She gave a yelp. Something in the satchel just buzzed loudly and emitted a small electric shock – not enough to hurt, but enough so that she felt it even through the leather. She opened the satchel and reached for the metal envelope gingerly, using her cardigan sleeve to insulate her hand. It had stopped giving out electric shocks, but she was surprised to see that it had unlocked itself. She opened it out like a notelet and they all stared in surprise when a hologram, about five inches tall, appeared on it. Sarah Jane didn’t get the Princess Leia joke from Clyde. Luke didn’t either, for different reasons. Maria told them both to shush as the figure of a man spoke.

“This is a message from Captain Jack Harkness to Captain Jack Harkness. If it isn’t in my hands at this time, 2pm exactly on April 21st, 1973, then whoever is listening, pray that you’re within running distance of room 310 in the old Travers Institute. Get this to me or Elizabeth Shaw before six minutes past two. Stop them from turning on the machine. That’s imperative. Go, now. Run.”

Maria snapped the envelope shut and began to run. Sarah Jane and the two boys took only a few seconds longer to run after her. They were in time to see the security guard who was waiting for Sarah Jane grab hold of her.

“Wow there, missy,” he said. “I don’t think you’re meant to be here. This is a secure facility. Now how did you get up as far as….”

The guard yelled as Maria kicked him hard in the left shin. She ran past him and continued up the stairs. He had straightened up enough to put a restraining hand out to Sarah Jane and the boys as they ran after her. Sarah Jane barely paused as she kicked him in the other shin.

“Nice one, Sarah Jane!” Clyde congratulated her.

“Nice one?” she gasped as they reached the second floor stairwell. “I’ve just assaulted a security guard, aided and abetted unauthorised access into the building…”

“Yeah, it’s what you’re good at,” Clyde told her.

“What’s my job in the future again? Journalist or cat burglar?”

The guard had recovered enough to come after them, and one of his colleagues was at the top of the stairwell, barring the way to room 310. Maria again kicked hard and got past him, but he managed to restrain Sarah Jane and Clyde, while the first guard grappled Luke.

“Keep going, Maria,” Sarah Jane called out. “Don’t wait for us.”

Maria didn’t wait.

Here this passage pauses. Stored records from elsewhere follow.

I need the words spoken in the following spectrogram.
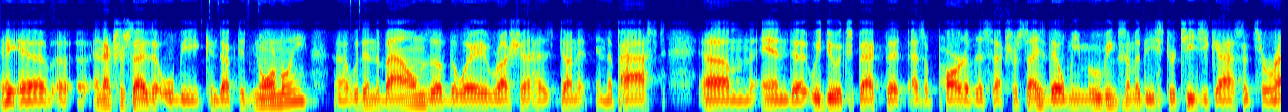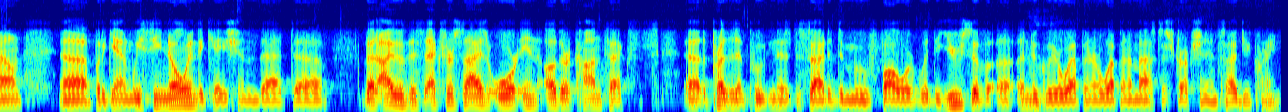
a, a, an exercise that will be conducted normally uh, within the bounds of the way Russia has done it in the past. Um, and uh, we do expect that as a part of this exercise, they'll be moving some of these strategic assets around. Uh, but again, we see no indication that uh, that either this exercise or in other contexts, uh, President Putin has decided to move forward with the use of a, a, nuclear weapon or weapon of mass destruction inside Ukraine.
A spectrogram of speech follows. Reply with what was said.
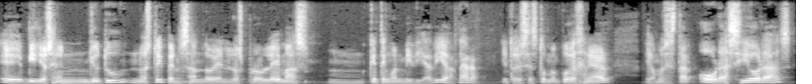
eh, vídeos en YouTube, no estoy pensando en los problemas mm, que tengo en mi día a día. Claro. Y Entonces esto me puede generar, digamos, estar horas y horas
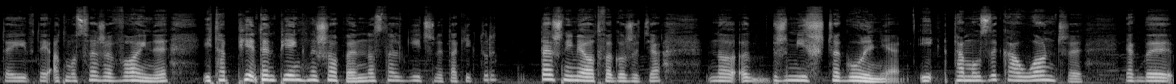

She crashed through the double doors of room 310, screaming loudly.

“Jack Harkness? Liz Shaw? Which one of you is Jack Harkness or Liz Shaw? Stop… Stop what you’re doing. Don’t turn on the machine. You mustn’t….”

A third guard crashed through the door behind her and grabbed her by the shoulder, but she pulled away from him, still shouting for either of the two people she knew by name.

A man in a military blue shirt with braces and a belt holding up his trousers straightened up. The man from the hologram, Maria realised. He had been bending over a large machine that looked a lot like the ‘transmat’ she had seen in 2008 except that it used 1973 technology like reel to reel tape storage and there was a noisy printout for data instead of a VDU. He had been about to press a large button on the machine. Near to him was a young woman who had to be Liz Shaw. She was standing on a platform between two pointed metal objects.

“Don’t do it,” Maria said. “Jack Harkness, you have to listen to me….”

“I’m Jack Harkness,” the man said. “And you’ve got about ten seconds to explain why I shouldn’t turn on the machine…”


To Be Continued...